[Saved data entries]
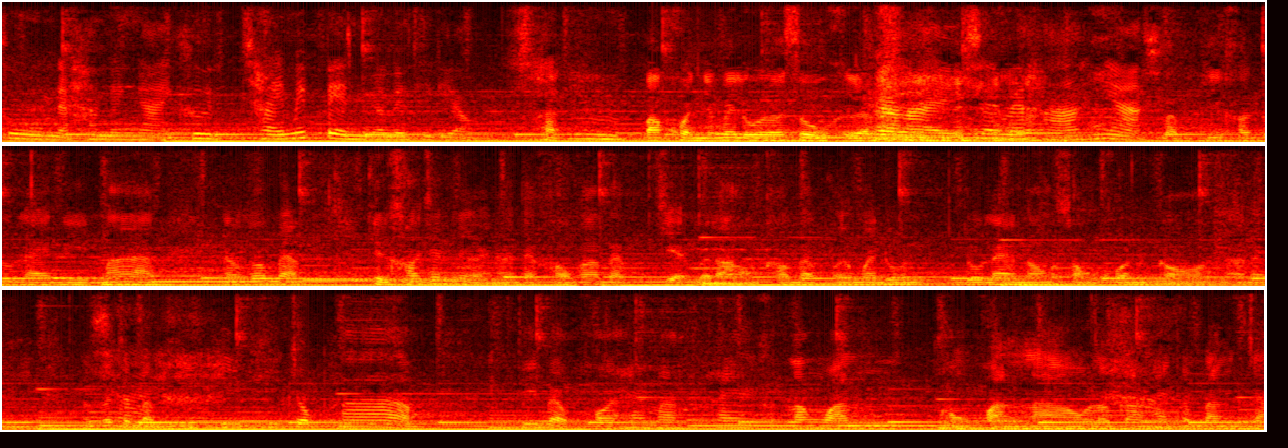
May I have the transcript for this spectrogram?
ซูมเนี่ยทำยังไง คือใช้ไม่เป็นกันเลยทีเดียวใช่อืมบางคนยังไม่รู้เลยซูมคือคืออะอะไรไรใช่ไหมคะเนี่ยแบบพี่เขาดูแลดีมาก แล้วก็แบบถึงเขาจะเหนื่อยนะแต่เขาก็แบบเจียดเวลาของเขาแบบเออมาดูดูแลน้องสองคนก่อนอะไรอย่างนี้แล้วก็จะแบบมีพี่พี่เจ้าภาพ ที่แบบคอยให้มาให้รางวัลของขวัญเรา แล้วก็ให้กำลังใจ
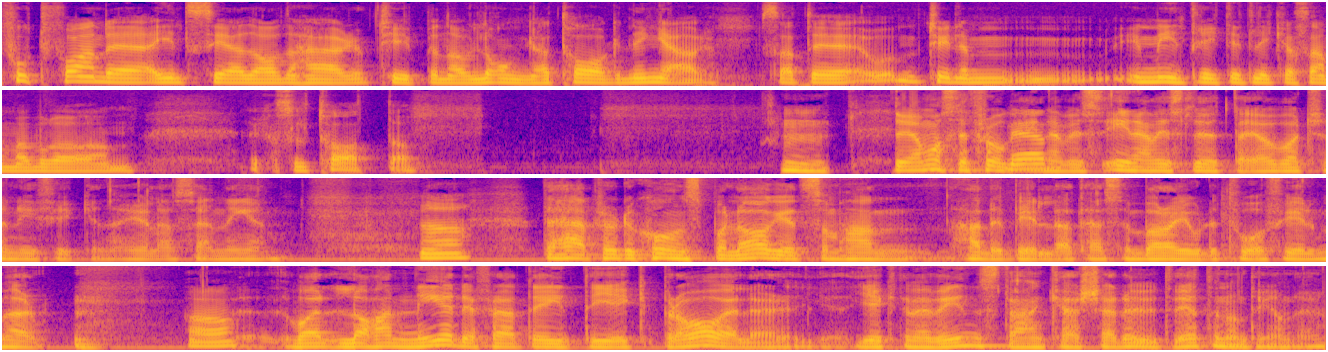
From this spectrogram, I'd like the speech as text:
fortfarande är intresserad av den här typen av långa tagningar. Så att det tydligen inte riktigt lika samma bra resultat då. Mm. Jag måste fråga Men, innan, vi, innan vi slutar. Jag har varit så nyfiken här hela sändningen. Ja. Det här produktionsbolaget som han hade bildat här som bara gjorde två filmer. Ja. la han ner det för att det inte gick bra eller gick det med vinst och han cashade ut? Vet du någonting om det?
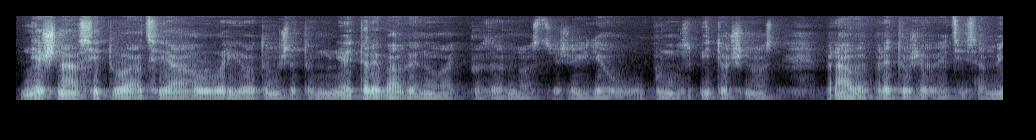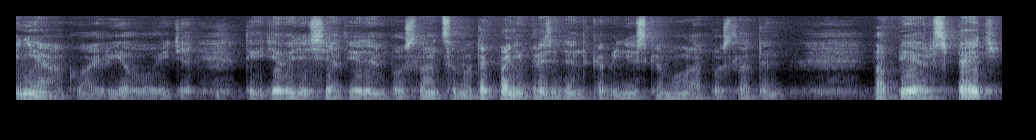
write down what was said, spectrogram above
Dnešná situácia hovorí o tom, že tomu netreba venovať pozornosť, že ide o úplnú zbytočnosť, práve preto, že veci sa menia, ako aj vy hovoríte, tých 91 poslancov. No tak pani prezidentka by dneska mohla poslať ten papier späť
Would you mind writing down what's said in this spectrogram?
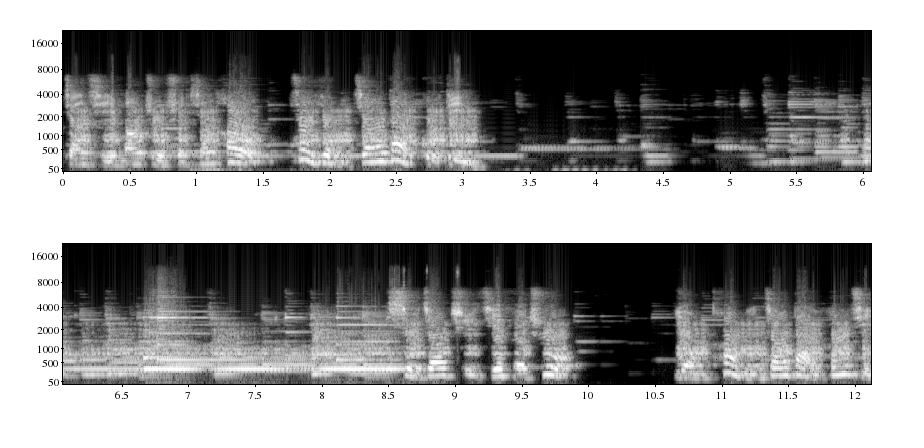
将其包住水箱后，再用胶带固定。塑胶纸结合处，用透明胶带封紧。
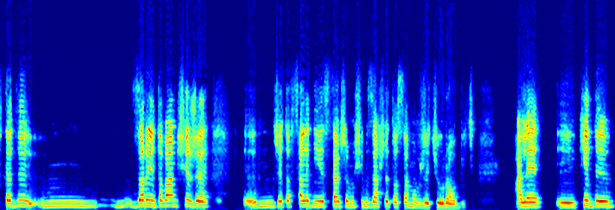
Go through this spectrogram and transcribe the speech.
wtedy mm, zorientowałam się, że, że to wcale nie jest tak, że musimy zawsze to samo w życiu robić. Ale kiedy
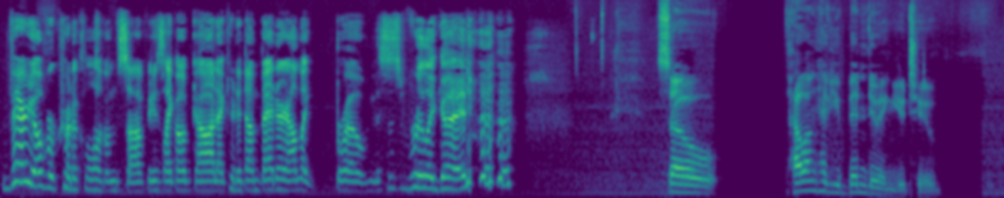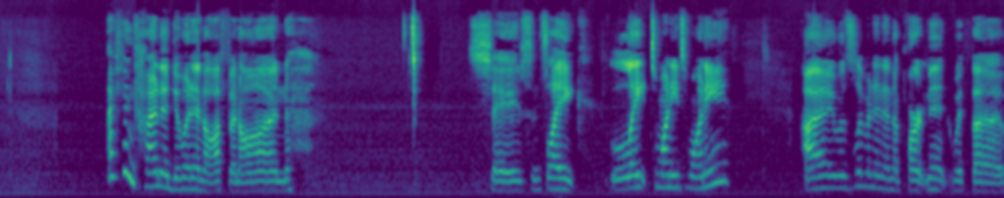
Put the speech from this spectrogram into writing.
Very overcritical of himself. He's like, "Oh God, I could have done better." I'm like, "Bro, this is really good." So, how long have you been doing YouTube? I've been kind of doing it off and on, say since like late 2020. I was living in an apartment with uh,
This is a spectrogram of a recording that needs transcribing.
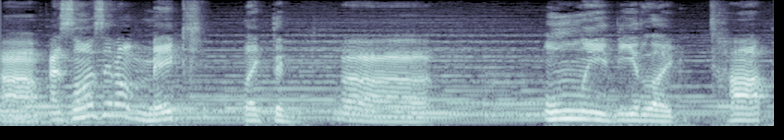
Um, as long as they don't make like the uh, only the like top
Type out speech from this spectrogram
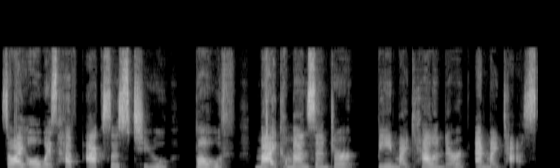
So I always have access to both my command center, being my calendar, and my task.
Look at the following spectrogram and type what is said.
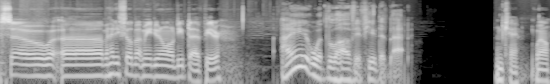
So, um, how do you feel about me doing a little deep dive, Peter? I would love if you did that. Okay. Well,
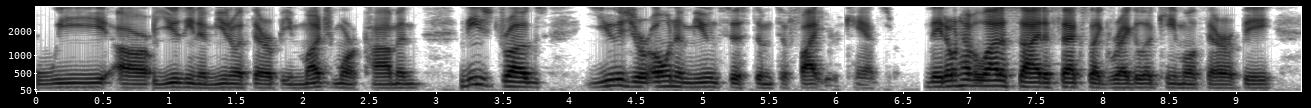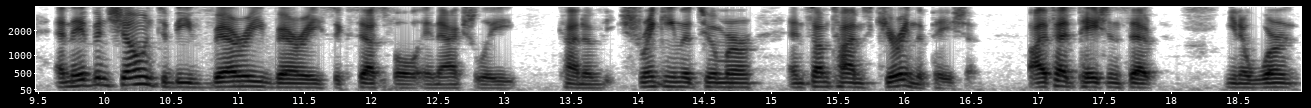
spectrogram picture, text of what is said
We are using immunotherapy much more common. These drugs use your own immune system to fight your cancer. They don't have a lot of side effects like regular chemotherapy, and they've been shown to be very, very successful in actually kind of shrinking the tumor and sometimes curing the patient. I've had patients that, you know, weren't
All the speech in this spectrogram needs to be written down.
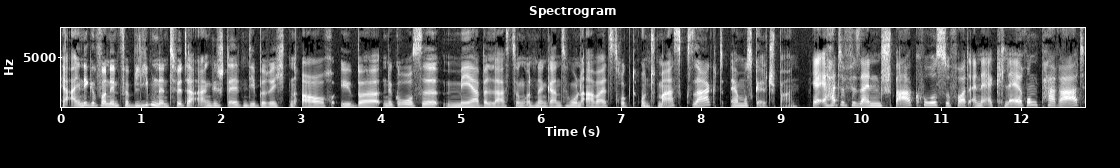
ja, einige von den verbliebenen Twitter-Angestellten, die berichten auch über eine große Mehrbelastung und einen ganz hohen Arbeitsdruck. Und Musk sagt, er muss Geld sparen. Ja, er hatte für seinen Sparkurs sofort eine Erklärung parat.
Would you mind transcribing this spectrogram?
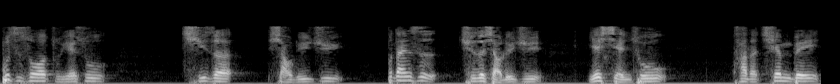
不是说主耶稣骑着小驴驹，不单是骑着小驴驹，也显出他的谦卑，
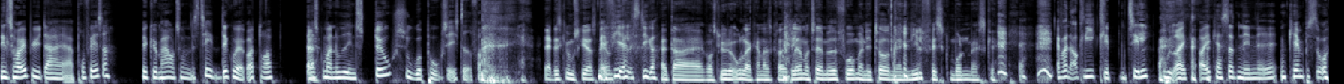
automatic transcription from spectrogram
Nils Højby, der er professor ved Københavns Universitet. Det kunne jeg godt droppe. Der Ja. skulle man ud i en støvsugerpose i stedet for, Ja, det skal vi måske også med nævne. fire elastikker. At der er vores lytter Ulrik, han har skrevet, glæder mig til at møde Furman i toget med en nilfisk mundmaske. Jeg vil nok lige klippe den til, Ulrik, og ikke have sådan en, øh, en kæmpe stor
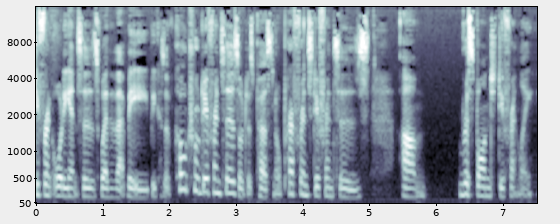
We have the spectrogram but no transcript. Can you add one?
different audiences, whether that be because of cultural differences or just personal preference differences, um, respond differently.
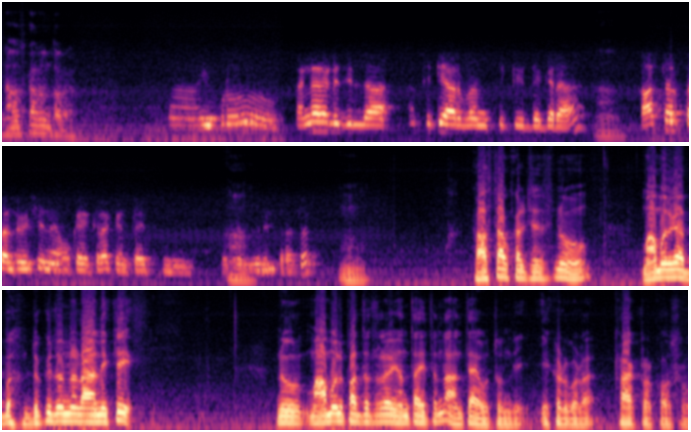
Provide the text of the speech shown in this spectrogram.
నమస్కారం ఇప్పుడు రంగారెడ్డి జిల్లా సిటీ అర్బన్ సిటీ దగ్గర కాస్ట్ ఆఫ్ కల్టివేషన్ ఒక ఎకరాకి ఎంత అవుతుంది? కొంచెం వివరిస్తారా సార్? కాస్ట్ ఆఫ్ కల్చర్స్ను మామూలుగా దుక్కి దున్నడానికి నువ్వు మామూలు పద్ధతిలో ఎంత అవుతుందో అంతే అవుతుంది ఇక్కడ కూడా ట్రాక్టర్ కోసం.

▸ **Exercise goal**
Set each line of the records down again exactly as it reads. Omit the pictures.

▸ **Written solution**
May I have the transcript for this spectrogram?
ซูมเนี่ยทำยังไง คือใช้ไม่เป็นกันเลยทีเดียวใช่อืมบางคนยังไม่รู้เลยซูมคือคืออะอะไรไรใช่ไหมคะเนี่ยแบบพี่เขาดูแลดีมาก แล้วก็แบบถึงเขาจะเหนื่อยนะแต่เขาก็แบบเจียดเวลาของเขาแบบเออมาดูดูแลน้องสองคนก่อนอะไรอย่างนี้แล้วก็จะแบบมีพี่พี่เจ้าภาพ ที่แบบคอยให้มาให้รางวัลของขวัญเรา แล้วก็ให้กำลังใจ
From this spectrogram, I'd like the speech as text:
fortfarande är intresserad av den här typen av långa tagningar. Så att det tydligen inte riktigt lika samma bra resultat då. Mm. Jag måste fråga Men, innan, vi, innan vi slutar. Jag har varit så nyfiken här hela sändningen. Ja. Det här produktionsbolaget som han hade bildat här som bara gjorde två filmer. Ja. la han ner det för att det inte gick bra eller gick det med vinst och han cashade ut? Vet du någonting om det?
write down what was said, spectrogram above
Dnešná situácia hovorí o tom, že tomu netreba venovať pozornosť, že ide o úplnú zbytočnosť, práve preto, že veci sa menia, ako aj vy hovoríte, tých 91 poslancov. No tak pani prezidentka by dneska mohla poslať ten papier späť
Would you mind writing down what's said in this spectrogram?
将其包住水箱后，再用胶带固定。塑胶纸结合处，用透明胶带封紧。
Go through this spectrogram and transcribe the speech.
wtedy mm, zorientowałam się, że, że to wcale nie jest tak, że musimy zawsze to samo w życiu robić. Ale kiedy
Put the speech from this spectrogram into writing.
Very overcritical of himself. He's like, "Oh God, I could have done better." I'm like, "Bro, this is really good." So, how long have you been doing YouTube? I've been kind of doing it off and on, say since like late 2020. I was living in an apartment with uh,
This is a spectrogram of a recording that needs transcribing.
Um, as long as they don't make like the uh, only the like top
Type out speech from this spectrogram
So I always have access to both my command center, being my calendar, and my task.
Look at the following spectrogram and type what is said.
So, um, how do you feel about me doing a little deep dive, Peter? I would love if you did that. Okay. Well,
spectrogram picture, text of what is said
We are using immunotherapy much more common. These drugs use your own immune system to fight your cancer. They don't have a lot of side effects like regular chemotherapy, and they've been shown to be very, very successful in actually kind of shrinking the tumor and sometimes curing the patient. I've had patients that, you know, weren't
All the speech in this spectrogram needs to be written down.
ja, einige von den verbliebenen Twitter-Angestellten, die berichten auch über eine große Mehrbelastung und einen ganz hohen Arbeitsdruck. Und Musk sagt, er muss Geld sparen. Ja, er hatte für seinen Sparkurs sofort eine Erklärung parat.
Would you mind transcribing this spectrogram?
不是说主耶稣骑着小驴驹，不单是骑着小驴驹，也显出他的谦卑，
automatic transcription from spectrogram
Nils Højby, der er professor ved Københavns Universitet. Det kunne jeg godt droppe. Der Ja. skulle man ud i en støvsugerpose i stedet for, Ja, det skal vi måske også med nævne. fire elastikker. At der er vores lytter Ulrik, han har skrevet, glæder mig til at møde Furman i toget med en nilfisk mundmaske. Jeg vil nok lige klippe den til, Ulrik, og ikke have sådan en, øh, en kæmpe stor
We have the spectrogram but no transcript. Can you add one?
different audiences, whether that be because of cultural differences or just personal preference differences, um, respond differently.
Provide the text of the speech shown in this spectrogram.
నమస్కారం ఇప్పుడు రంగారెడ్డి జిల్లా సిటీ అర్బన్ సిటీ దగ్గర కాస్ట్ ఆఫ్ కల్టివేషన్ ఒక ఎకరాకి ఎంత అవుతుంది? కొంచెం వివరిస్తారా సార్? కాస్ట్ ఆఫ్ కల్చర్స్ను మామూలుగా దుక్కి దున్నడానికి నువ్వు మామూలు పద్ధతిలో ఎంత అవుతుందో అంతే అవుతుంది ఇక్కడ కూడా ట్రాక్టర్ కోసం.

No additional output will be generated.